• _WORK TO COMPLETE_
The entries are to be printed again word for word, but no picture may appear.
*** RECORDS FOR THIS EXERCISE Section Begins ***
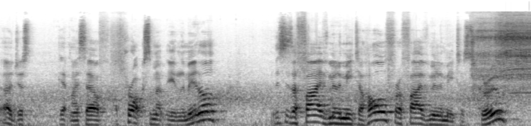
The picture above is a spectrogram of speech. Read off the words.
So just get myself approximately in the middle. This is a 5 millimeter hole for a 5 millimeter screw.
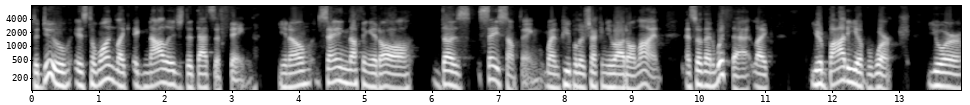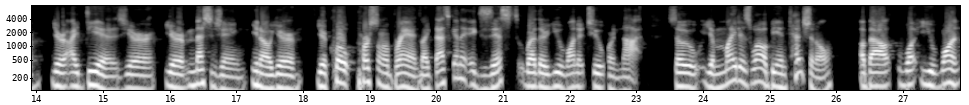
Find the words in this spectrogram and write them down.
to do is to one like acknowledge that that's a thing you know? Saying nothing at all does say something when people are checking you out online. And so then with that like your body of work your your ideas your your messaging you know your your quote personal brand like that's going to exist whether you want it to or not so you might as well be intentional about what you want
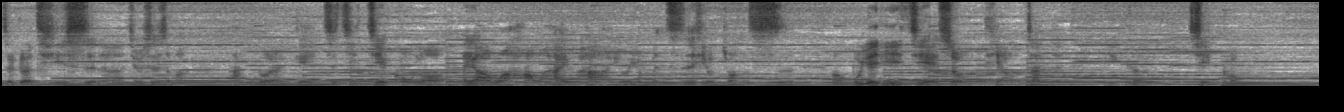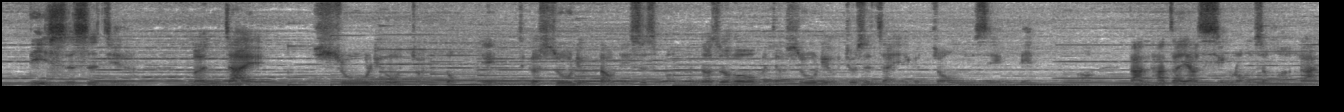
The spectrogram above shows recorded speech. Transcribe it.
这个其实呢，就是什么？懒惰人给自己借口咯。哎呀，我好害怕，因为有猛狮、有壮狮，哦，不愿意接受挑战的一个借口。第十四节，门在枢纽。枢纽到底是什么？很多时候我们讲枢纽就是在一个中心点啊，但他在要形容什么？懒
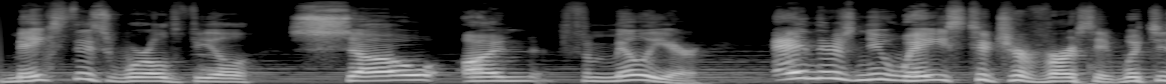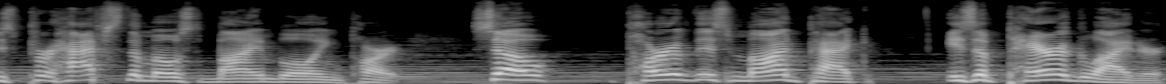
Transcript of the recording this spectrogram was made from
makes this world feel so unfamiliar. And there's new ways to traverse it, which is perhaps the most mind blowing part. So, part of this mod pack is a paraglider.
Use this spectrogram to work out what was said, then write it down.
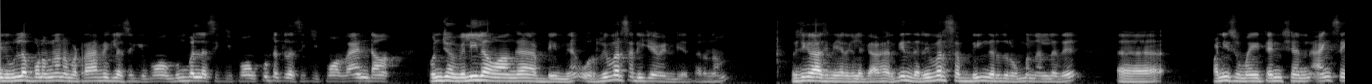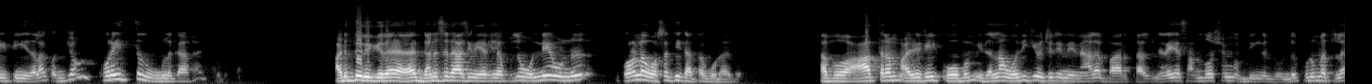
இது உள்ளே போனோம்னா நம்ம டிராஃபிக்கில் சிக்கிப்போம் கும்பலில் சிக்கிப்போம் கூட்டத்தில் சிக்கிப்போம் வேண்டாம் கொஞ்சம் வெளியில் வாங்க அப்படின்னு ஒரு ரிவர்ஸ் அடிக்க வேண்டிய தருணம் ரிஷிகராசி நேர்களுக்காக இருக்குது இந்த ரிவர்ஸ் அப்படிங்கிறது ரொம்ப நல்லது. பனி சுமை டென்ஷன் ஆங்ஸைட்டி இதெல்லாம் கொஞ்சம் குறைத்து உங்களுக்காக கொடுக்கும். அடுத்து இருக்கிற தனுசு ராசி நேர்களை பற்றி ஒன்றே ஒன்று குரலை ஒசத்தி கத்தக்கூடாது அப்போது ஆத்திரம் அழுகை கோபம் இதெல்லாம் ஒதுக்கி வச்சுட்டு என்னால் பார்த்தால் நிறைய சந்தோஷம் அப்படிங்கிறது உண்டு. குடும்பத்தில்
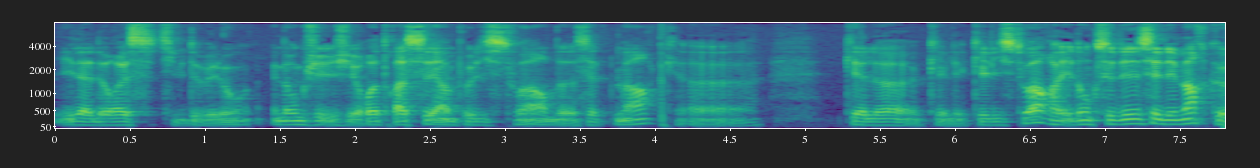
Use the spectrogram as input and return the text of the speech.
il adorait ce type de vélo. Et donc j'ai retracé un peu l'histoire de cette marque. Quelle, quelle, quelle histoire Et donc c'est des, des marques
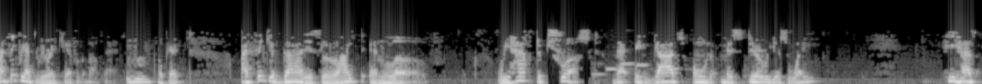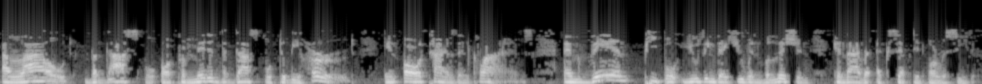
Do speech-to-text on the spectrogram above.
I think we have to be very careful about that. Mhm. Okay? I think if God is light and love, we have to trust that in God's own mysterious way, He has allowed the gospel or permitted the gospel to be heard in all times and climes. And then people using their human volition can either accept it or receive it.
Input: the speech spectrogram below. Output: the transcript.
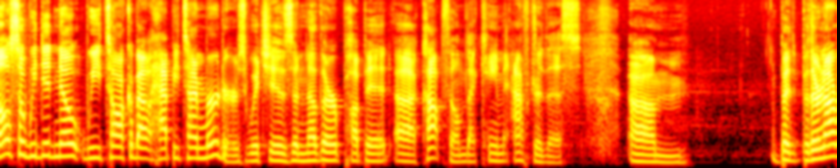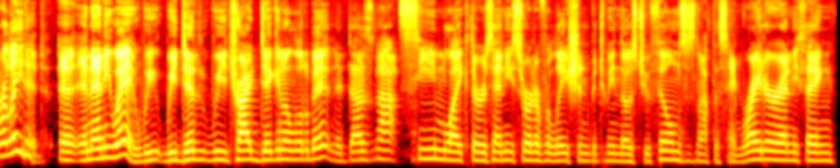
also, we did note we talk about Happytime Murders, which is another puppet uh, cop film that came after this. Um, but but they're not related uh, in any way. We we did we tried digging a little bit, and it does not seem like there's any sort of relation between those two films. It's not the same writer or anything.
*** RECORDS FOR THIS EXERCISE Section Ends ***
• _EXPECTED ANSWER_
The picture above is a spectrogram of speech. Read off the words.
So just get myself approximately in the middle. This is a 5 millimeter hole for a 5 millimeter screw.
Find the words in this spectrogram and write them down.
to do is to one like acknowledge that that's a thing you know? Saying nothing at all does say something when people are checking you out online. And so then with that like your body of work your your ideas your your messaging you know your your quote personal brand like that's going to exist whether you want it to or not so you might as well be intentional about what you want
The spectrogram above shows recorded speech. Transcribe it.
这个其实呢，就是什么？懒惰人给自己借口咯。哎呀，我好害怕，因为有猛狮、有壮狮，哦，不愿意接受挑战的一个借口。第十四节，门在枢纽。枢纽到底是什么？很多时候我们讲枢纽就是在一个中心点啊，但他在要形容什么？懒
Transcript of the recording this spectrogram was made from
makes this world feel so unfamiliar. And there's new ways to traverse it, which is perhaps the most mind blowing part. So, part of this mod pack is a paraglider.
Use this spectrogram to work out what was said, then write it down.
இது உள்ளே போனோம்னா நம்ம டிராஃபிக்கில் சிக்கிப்போம் கும்பலில் சிக்கிப்போம் கூட்டத்தில் சிக்கிப்போம் வேண்டாம் கொஞ்சம் வெளியில் வாங்க அப்படின்னு ஒரு ரிவர்ஸ் அடிக்க வேண்டிய தருணம் ரிஷிகராசி நேர்களுக்காக இருக்குது இந்த ரிவர்ஸ் அப்படிங்கிறது ரொம்ப நல்லது. பனி சுமை டென்ஷன் ஆங்ஸைட்டி இதெல்லாம் கொஞ்சம் குறைத்து உங்களுக்காக கொடுக்கும். அடுத்து இருக்கிற தனுசு ராசி நேர்களை பற்றி ஒன்றே ஒன்று குரலை ஒசத்தி கத்தக்கூடாது அப்போது ஆத்திரம் அழுகை கோபம் இதெல்லாம் ஒதுக்கி வச்சுட்டு என்னால் பார்த்தால் நிறைய சந்தோஷம் அப்படிங்கிறது உண்டு. குடும்பத்தில்
Use the spectrogram as input and return the text of the speech.
il adorait ce type de vélo. Et donc j'ai retracé un peu l'histoire de cette marque. Quelle, quelle, quelle histoire Et donc c'est des, des marques
Do speech-to-text on the spectrogram above.
I think we have to be very careful about that. Mhm. Okay? I think if God is light and love, we have to trust that in God's own mysterious way, He has allowed the gospel or permitted the gospel to be heard in all times and climes. And then people using their human volition can either accept it or receive it.
Input: the speech spectrogram below. Output: the transcript.
also, we did note we talk about Happytime Murders, which is another puppet uh, cop film that came after this. Um, but but they're not related uh, in any way. We we did we tried digging a little bit, and it does not seem like there's any sort of relation between those two films. It's not the same writer or anything.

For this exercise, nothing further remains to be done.